All of the events have been very well attended and public reports have been published. Videos of the event are available on YouTube. For example a video of the Donegal People’s Assembly is available at:

In June, the Commission will be holding a Women’s Assembly in Belfast and a Youth Assembly in Dublin and we are planning two more Peoples Assemblies to be held in the South later in the year including one in the Galway Gaeltacht.

The Commission has received over 150 written contributions from a broad range of interested individuals and groups. If you want to make a contribution – to give your opinion on the shape and format of the new Ireland why not email the Commission at or via the following webpage


Here is another offering from a book of poetry - "Poems for Hard Times" – I published a few years ago. This week I thought I would share this one with you.

Walking with my Mother

My mother died in 1992.

In 2007 I met her.

On the back road above Cashelnagore.

The August sunshine lit up

The scarlet fushia and the montbretia

And the white of her hair.

As I walked behind her

She picked wildflowers From the ditches.

Then at a gap in the hedge

She turned and smiled at me.

‘Lá deas ata ann’ she said. 

‘It’s a nice day’.

I walked on.


Wondering how this could be.

Sean Keane

Sean Keane


Regular readers will know that this column is a lover of music. My tastes are wide ranging and eclectic. But mostly I come back to folk music and invariably to Irish traditional music. And always when I’m in that mood it’s The Chieftains for me. Last week I purchased Chronicles: 60 Years Of The Chieftains on line from Claddagh Records. 

I have been playing it constantly since then. Appropriately Paddy Maloney and his friends were belting out The Morning Dew when I got the sad news of the death of Seán Keane. Seán died suddenly at home in Dublin. He was one of our foremost fiddle players and a constant part of The Chieftains since 1968. I have been one of his fans since then.

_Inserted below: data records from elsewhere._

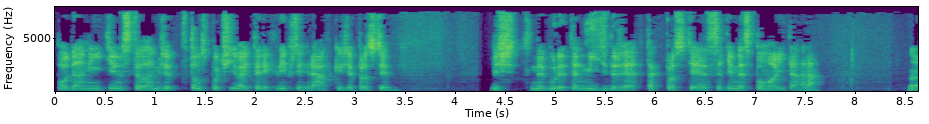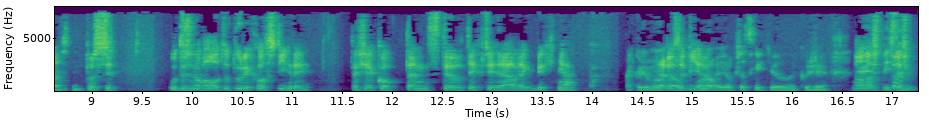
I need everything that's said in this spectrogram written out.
podaný tím stylem, že v tom spočívají ty rychlé přihrávky, že prostě když nebude ten míč držet, tak prostě se tím nespomalí ta hra. No jasně. Prostě udržovalo to tu rychlost té hry. Takže jako ten styl těch přihrávek bych nějak... Jakože ono, ono i občas chytil, jakože... No ne, až, to až jsem,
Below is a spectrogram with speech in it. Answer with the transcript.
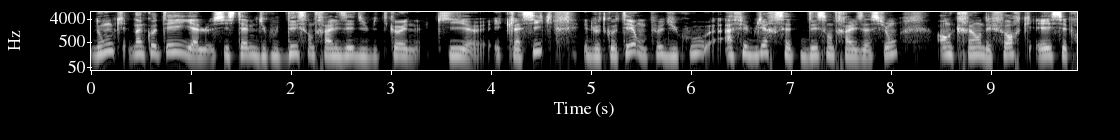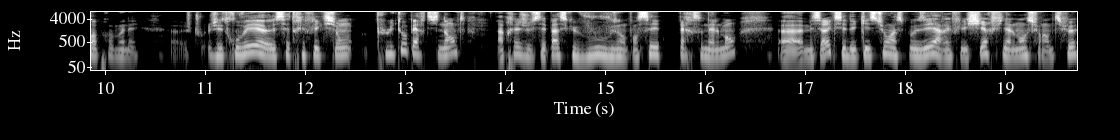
Donc d'un côté il y a le système du coup décentralisé du Bitcoin qui euh, est classique et de l'autre côté on peut du coup affaiblir cette décentralisation en créant des forks et ses propres monnaies. J'ai trouvé cette réflexion plutôt pertinente. Après je sais pas ce que vous vous en pensez personnellement, mais c'est vrai que c'est des questions à se poser, à réfléchir finalement sur un petit peu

Seán was the quiet, tall understated musical magician who brought old airs and traditional tunes alive. He was true to the tradition but expert at weaving it into his own unique style. He was a musician’s musician.  He has three solo albums Gusty’s Frolics, Seán Keane  and Jig it in Style. He and Matt Malloy, another genius, flute player  and a  Chieftain also, recorded Contentment is Wealth. If you want Irish music at its best it’s worth a listen. So too are Seán’s recordings with piper Liam O Flynn. He won many awards for his wonderful music. 

He was always delighted to be part of The Chieftains. They brought traditional music across the world. With them, Seán also  played alongside Mick Jagger, Kate Bush, Ry Cooder, Sting, Sinead O Connor and many other great performers. 

His last public performance was the gig for President Biden down in Mayo weeks ago. I watched it on TV and I recall his huge smile as they finished up one particularly boisterous set. I bumped into him in the restaurant in Leinster House around the same time. I thanked him for his service to our culture. I’m glad I did. He told me he was still playing with Matt Malloy.   

Paddy Glackin, another wonderful fiddle player, in a tribute to Seán said that Seán understood the ‘emotional, spiritual  and lonely quality in Irish traditional music.’ 

Seán will be missed by everyone who appreciates traditional music. Thankfully, because of his many recording, we can still listen to him.

Bá mhaith liom mo comh bhrón a dheanamh leis a teaghlach agus a cairde, go h’airithe na ceolteoirí eile.